Other authors on the Nature Medicine paper were Joseph Steiner, Maureen Connolly, Greg Hamilton and Heather Valentine, of Guilford; and, Ted Dawson, and Lynda Hester of Hopkins. The studies were funded by Guilford and the National Institutes of Health.


Media Contact: Michael Purdy (410)955-8725


Johns Hopkins Medical Institutions' news releases are available on a PRE-EMBARGOED basis on EurekAlert at and from the Office of Communications and Public Affairs' direct e-mail news release service. To enroll, call 410-955-4288 or send e-mail to or

On a POST-EMBARGOED basis find them at,, Newswise at or on CompuServe in the SciNews-MedNews library of the Journalism Forum under file extension ".JHM", Quadnet at or ScienceDaily at

Johns Hopkins Medicine

Related Immune System Articles from Brightsurf:

How the immune system remembers viruses
For a person to acquire immunity to a disease, T cells must develop into memory cells after contact with the pathogen.

How does the immune system develop in the first days of life?
Researchers highlight the anti-inflammatory response taking place after birth and designed to shield the newborn from infection.

Memory training for the immune system
The immune system will memorize the pathogen after an infection and can therefore react promptly after reinfection with the same pathogen.

Immune system may have another job -- combatting depression
An inflammatory autoimmune response within the central nervous system similar to one linked to neurodegenerative diseases such as multiple sclerosis (MS) has also been found in the spinal fluid of healthy people, according to a new Yale-led study comparing immune system cells in the spinal fluid of MS patients and healthy subjects.
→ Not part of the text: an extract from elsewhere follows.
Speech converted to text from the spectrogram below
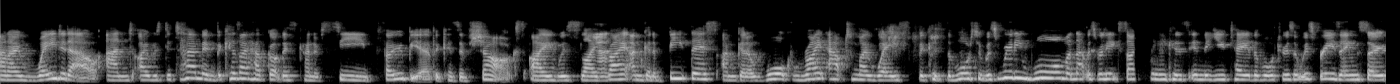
and I waded out and I was determined because I have got this kind of sea phobia because of sharks. I was like, yeah. right, I'm going to beat this. I'm going to walk right out to my waist because the water was really warm and that was really exciting because in the UK the water is always freezing. So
COVID-19: Immune system derails
Contrary to what has been generally assumed so far, a severe course of COVID-19 does not solely result in a strong immune reaction - rather, the immune response is caught in a continuous loop of activation and inhibition.

Immune cell steroids help tumours suppress the immune system, offering new drug targets
Tumours found to evade the immune system by telling immune cells to produce immunosuppressive steroids.

Immune system -- Knocked off balance
Instead of protecting us, the immune system can sometimes go awry, as in the case of autoimmune diseases and allergies.

Too much salt weakens the immune system
A high-salt diet is not only bad for one's blood pressure, but also for the immune system.

Parkinson's and the immune system
Mutations in the Parkin gene are a common cause of hereditary forms of Parkinson's disease.

How an immune system regulator shifts the balance of immune cells
Researchers have provided new insight on the role of cyclic AMP (cAMP) in regulating the immune response.

Read More: Immune System News and Immune System Current Events is a participant in the Amazon Services LLC Associates Program, an affiliate advertising program designed to provide a means for sites to earn advertising fees by advertising and linking to